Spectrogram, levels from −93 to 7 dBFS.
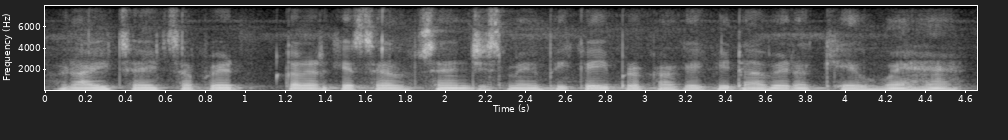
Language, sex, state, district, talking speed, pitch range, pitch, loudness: Hindi, male, Arunachal Pradesh, Lower Dibang Valley, 190 wpm, 110-115 Hz, 110 Hz, -17 LUFS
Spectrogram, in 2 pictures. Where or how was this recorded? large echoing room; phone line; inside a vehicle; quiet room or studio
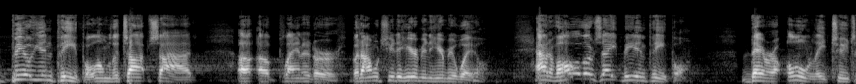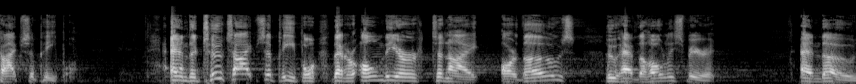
large echoing room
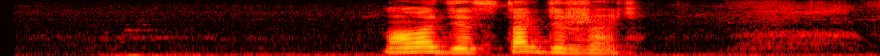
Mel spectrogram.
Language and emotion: Russian, neutral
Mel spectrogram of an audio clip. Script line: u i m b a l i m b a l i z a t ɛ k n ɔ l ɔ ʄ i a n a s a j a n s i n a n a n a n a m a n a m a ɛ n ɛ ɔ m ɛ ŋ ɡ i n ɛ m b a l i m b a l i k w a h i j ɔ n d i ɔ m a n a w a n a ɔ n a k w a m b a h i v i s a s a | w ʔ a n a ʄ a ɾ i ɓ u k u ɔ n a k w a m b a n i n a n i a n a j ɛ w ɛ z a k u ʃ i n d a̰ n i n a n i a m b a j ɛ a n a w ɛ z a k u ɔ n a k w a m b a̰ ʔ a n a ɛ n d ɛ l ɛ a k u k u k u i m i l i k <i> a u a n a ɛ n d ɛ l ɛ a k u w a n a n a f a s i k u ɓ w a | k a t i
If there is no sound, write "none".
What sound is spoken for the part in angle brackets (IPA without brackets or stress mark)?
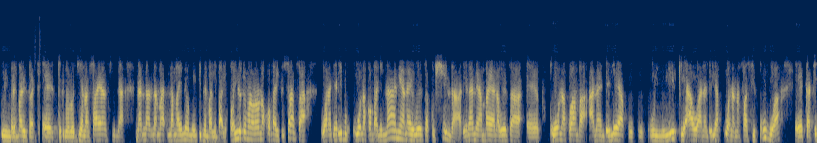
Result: i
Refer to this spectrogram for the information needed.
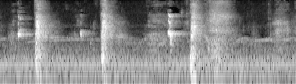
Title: girl sneeze compilation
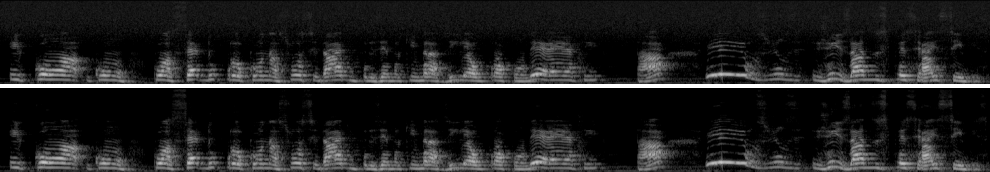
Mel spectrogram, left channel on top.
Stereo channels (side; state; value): left; noise; hiss, 16 dB below the sound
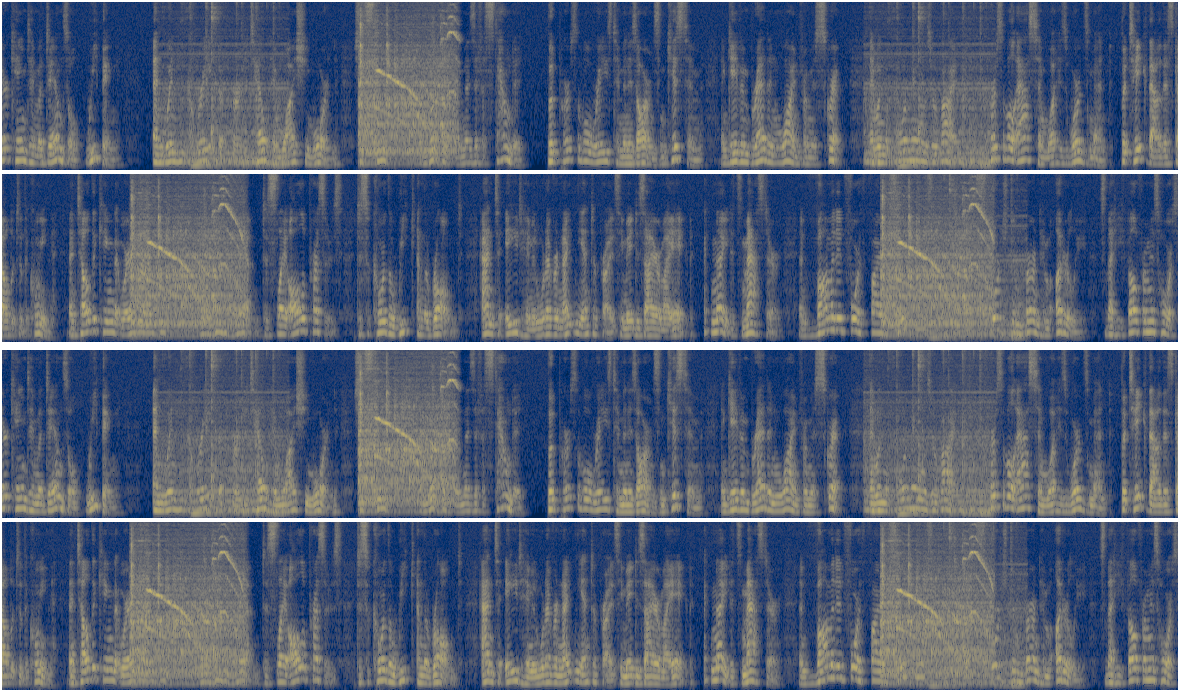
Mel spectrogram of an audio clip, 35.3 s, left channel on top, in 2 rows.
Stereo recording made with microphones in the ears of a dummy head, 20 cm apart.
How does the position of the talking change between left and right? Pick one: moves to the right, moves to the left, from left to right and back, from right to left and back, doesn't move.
doesn't move.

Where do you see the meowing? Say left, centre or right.
right.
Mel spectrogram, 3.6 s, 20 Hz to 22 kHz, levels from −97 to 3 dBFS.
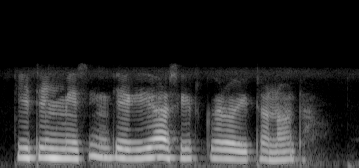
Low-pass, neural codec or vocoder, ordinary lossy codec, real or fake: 5.4 kHz; none; none; real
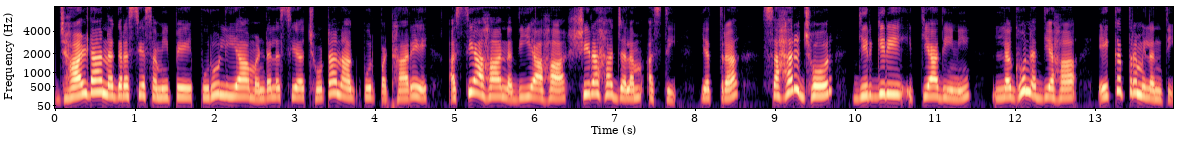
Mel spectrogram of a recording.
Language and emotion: Sanskrit, neutral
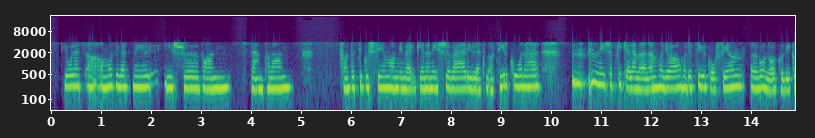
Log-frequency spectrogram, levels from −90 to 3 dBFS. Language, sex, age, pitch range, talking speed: Hungarian, female, 30-49, 180-215 Hz, 110 wpm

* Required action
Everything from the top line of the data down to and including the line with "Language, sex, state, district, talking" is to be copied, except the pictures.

* Response for this exercise
Spectrogram, levels from −93 to 7 dBFS.
Language, sex, state, district, talking speed, pitch range, pitch, loudness: Hindi, male, Arunachal Pradesh, Lower Dibang Valley, 190 wpm, 110-115 Hz, 110 Hz, -17 LUFS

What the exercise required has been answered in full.